How do you feel about recruiters?
For some people, lots of people, too many people, talking to a recruiter is a waste of time. They view them as useless, clueless and more than anything else, an annoyance. As someone who has been in the industry since 1997, I wholeheartedly disagree. Yet, I can understand why some people feel the way that they do. Let me explain.
There are different types of recruiters. For example, there are “contingency recruiters” who do not get paid until a hire is made and “retained search firms” who have been paid an upfront fee to produce a hire within a reasonable amount of time. When quotas are unmet and the clients start barking, recruiters tend to go into survival mode. Some of these “survivalist recruiters” may log into a job board, grab all the emails of candidates they can find and spam a proposition until they get lucky. In these cases, recruiters are focusing on keywords in your resume more so than your entire work history. (Just in case you ever wondered why you were approached about jobs you were obviously unqualified for.) Will recruiters ever stop spamming candidates based solely on the keywords on their resume? Probably not. As the saying goes, “a few bad apples spoil the bunch.”
If you are someone who is often contacted for opportunities that you are not a fit for or, are simply uninterested in, use it to your advantage. How?
- Create an email addressing the job opportunities that would be of interest to you.
- Track your interactions with recruiters and develop those encounters into relationships.
Hmm… Just in case I lost you there, let me step-by-step it. The next time a recruiter contacts you about an opportunity, try sending an email based on the template below.
Thank you for contacting me about (insert your preferred job title here). With respect, I must decline any interest in that opportunity and ask that you remove me from further consideration. However, I do hope this does not conclude our relationship. Feel free to contact me for opportunities of which I am reasonably capable of performing.
Please use the following job titles as a point of reference:
- Job Title I
- Job Title 2
- Job title 3
I am open to relocation. Specific areas of interest are:
- City 1
- City 2
- City 3
In order to save us both some time, I have an interest in companies focused on (fill in the industry of your choice) who foster a culture of (describe a cultural attribute you like) and allow me to (work virtually / promote work-life balance / whatever floats your boat).
My most notable professional achievements are:
- Bragging right 1
- Bragging right 2
- Bragging right 3

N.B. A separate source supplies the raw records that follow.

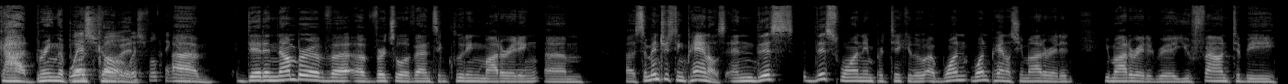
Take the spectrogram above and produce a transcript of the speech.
God, bring the post COVID. wishful thinking. Um, did a number of, uh, of virtual events, including moderating um, uh, some interesting panels. And this this one in particular, uh, one one panel she moderated, you moderated, Rea. You found to be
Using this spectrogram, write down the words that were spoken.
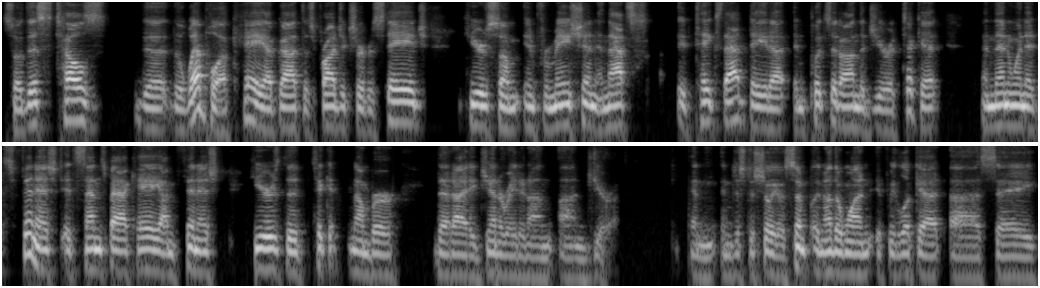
So this tells the, the webhook, hey, I've got this project service stage. Here's some information. And that's it takes that data and puts it on the JIRA ticket. And then when it's finished, it sends back, hey, I'm finished. Here's the ticket number that I generated on, on JIRA. And, and just to show you a simple, another one, if we look at, uh, say,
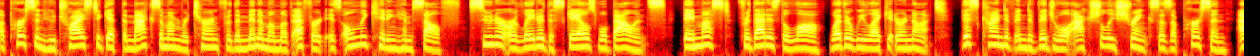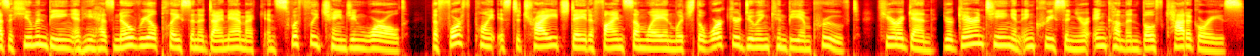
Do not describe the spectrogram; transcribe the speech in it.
A person who tries to get the maximum return for the minimum of effort is only kidding himself. Sooner or later the scales will balance. They must, for that is the law, whether we like it or not. This kind of individual actually shrinks as a person, as a human being, and he has no real place in a dynamic and swiftly changing world. The fourth point is to try each day to find some way in which the work you're doing can be improved. Here again, you're guaranteeing an increase in your income in both categories.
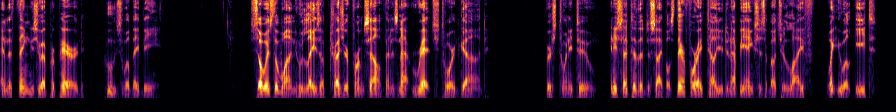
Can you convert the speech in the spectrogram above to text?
and the things you have prepared, whose will they be? So is the one who lays up treasure for himself and is not rich toward God. Verse 22 And he said to the disciples, Therefore I tell you, do not be anxious about your life, what you will eat,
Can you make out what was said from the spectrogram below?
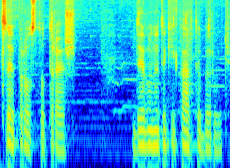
Це просто треш. Де вони такі карти беруть?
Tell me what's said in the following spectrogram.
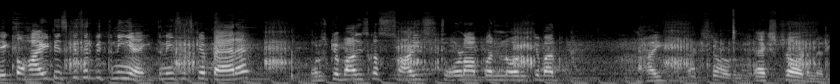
एक तो हाइट इसकी सिर्फ़ इतनी है इतनी से इसके पैर है और उसके बाद इसका साइज़ चौड़ापन और उसके बाद भाई एक्स्ट्रा ऑर्डिनरी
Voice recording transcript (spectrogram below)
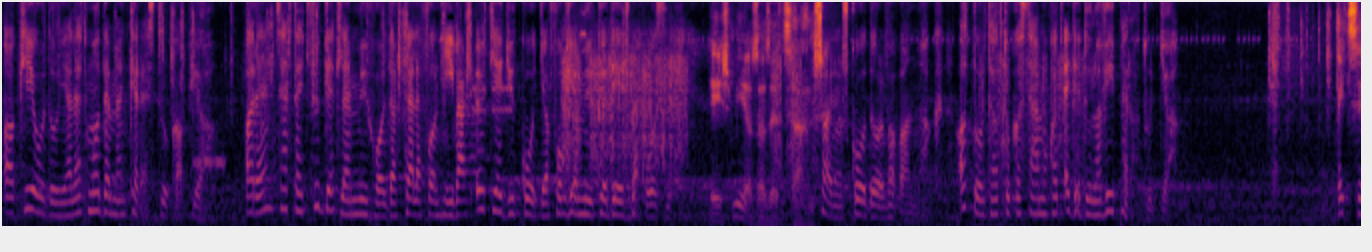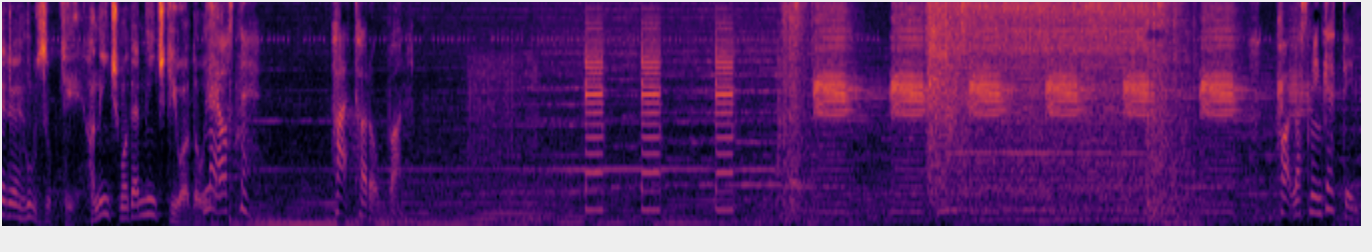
A kioldó jelet modemen keresztül kapja. A rendszert egy független műholdas telefonhívás ötjegyű kódja fogja működésbe hozni. És mi az az egy szám? Sajnos kódolva vannak. Attól tartok a számokat egyedül a Vipera tudja. Egyszerűen húzzuk ki. Ha nincs modem, nincs kioldója. Ne, azt ne! Hát, ha robban. Hallasz minket, Tim?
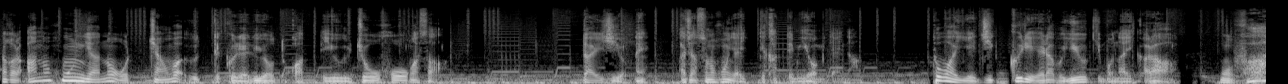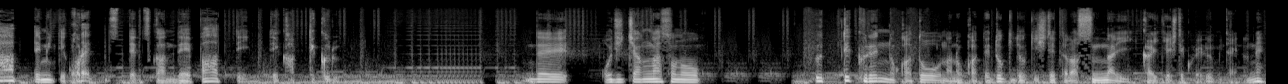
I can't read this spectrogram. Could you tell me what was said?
だからあの本屋のおっちゃんは売ってくれるよとかっていう情報がさ、大事よね。あ、じゃあその本屋行って買ってみようみたいな。とはいえじっくり選ぶ勇気もないから、もうファーって見てこれっつって掴んでパーって行って買ってくる。で、おじちゃんがその、売ってくれんのかどうなのかってドキドキしてたらすんなり会計してくれるみたいなね。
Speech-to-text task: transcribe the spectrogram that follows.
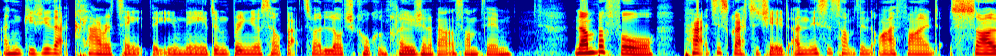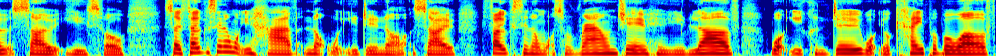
and give you that clarity that you need and bring yourself back to a logical conclusion about something. Number four, practice gratitude. And this is something that I find so, so useful. So, focusing on what you have, not what you do not. So, focusing on what's around you, who you love, what you can do, what you're capable of,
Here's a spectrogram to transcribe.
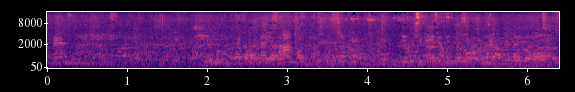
Ben. Teka muna yun. Ah, it's okay. Hindi mo sinabi mag-iwan ng sample, oh.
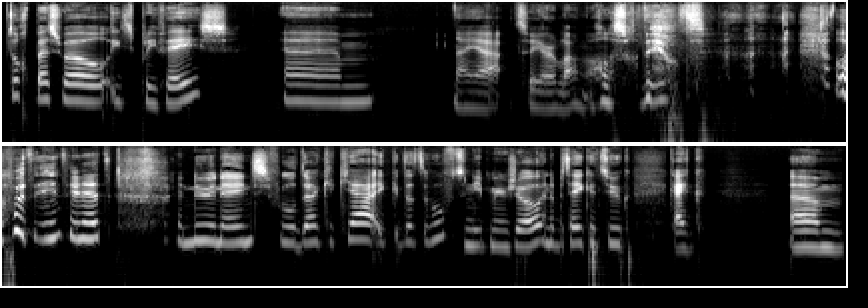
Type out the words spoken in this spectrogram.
toch best wel iets privés. Um, nou ja, twee jaar lang alles gedeeld op het internet. En nu ineens voel dat ik, ja, ik, dat hoeft niet meer zo. En dat betekent natuurlijk, kijk, um,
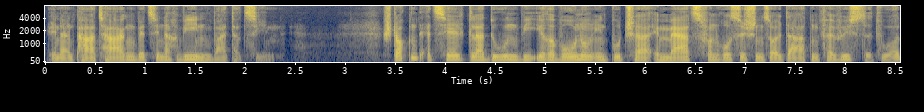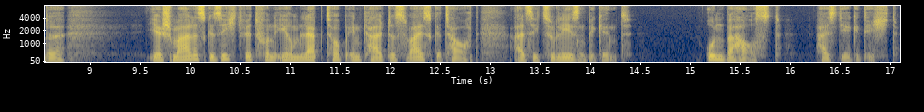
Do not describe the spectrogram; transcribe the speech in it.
In ein paar Tagen wird sie nach Wien weiterziehen. Stockend erzählt Gladun, wie ihre Wohnung in Butscha im März von russischen Soldaten verwüstet wurde. Ihr schmales Gesicht wird von ihrem Laptop in kaltes Weiß getaucht, als sie zu lesen beginnt. Unbehaust heißt ihr Gedicht.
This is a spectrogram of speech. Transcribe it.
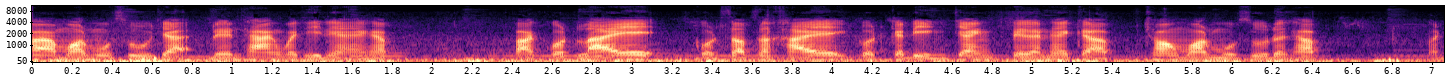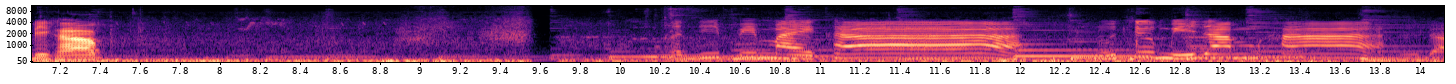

I am not interested in jobs that:
- Add your criteria. (For example… require managing teams greater than four.)
- Add your criteria. (For example… require extensive travel.)
Finally, I have also researched the most common interview questions and prepared statements on each. I understand that this could help expedite the recruitment process? I will make this available to you should an opportunity you present capture my attention. For your information, some of the questions addressed are:
- How do you handle stressful situations and working under pressure?
- What are you like working in a team?
- What has been your biggest professional disappointment / achievement so far?
I appreciate your time and consideration.
Once you have replied to a recruiter with this data, I suggest you add a reminder on your calendar to follow-up. Make sense? What do you think of this approach? Let me know in the comments below.
P.S. If you like this and want more, click here.
In this video, Jim explains the importance of your online reputation, how to build it and how to protect it. Use the tips in this presentation to take your job hunting to the next level. And please, do pass it on to others that could use the advice. [This is an updated version of a webinar I gave last year.] // This version was brought to you by: Sweet Job Spot and The Number One Job Hunting Book in the World!
// All the resources cited in the video can be found here: Jobhunting and online reputation links
Here is a quote from the original podcast description:
When todays guest was writing his new book, he says he kept asking himself, “Is this idea worth a jobseeker’s time and effort? Will these tips inspire someone who has been out of work for a long period of time? He wondered if he was saying something new or at the least, giving advice that has not been given a hundred times before?” I truly hope so says Jim Stroud. “I want this book to be a breath of fresh air to every unemployed, underemployed and unhappily employed person who happens to find it.”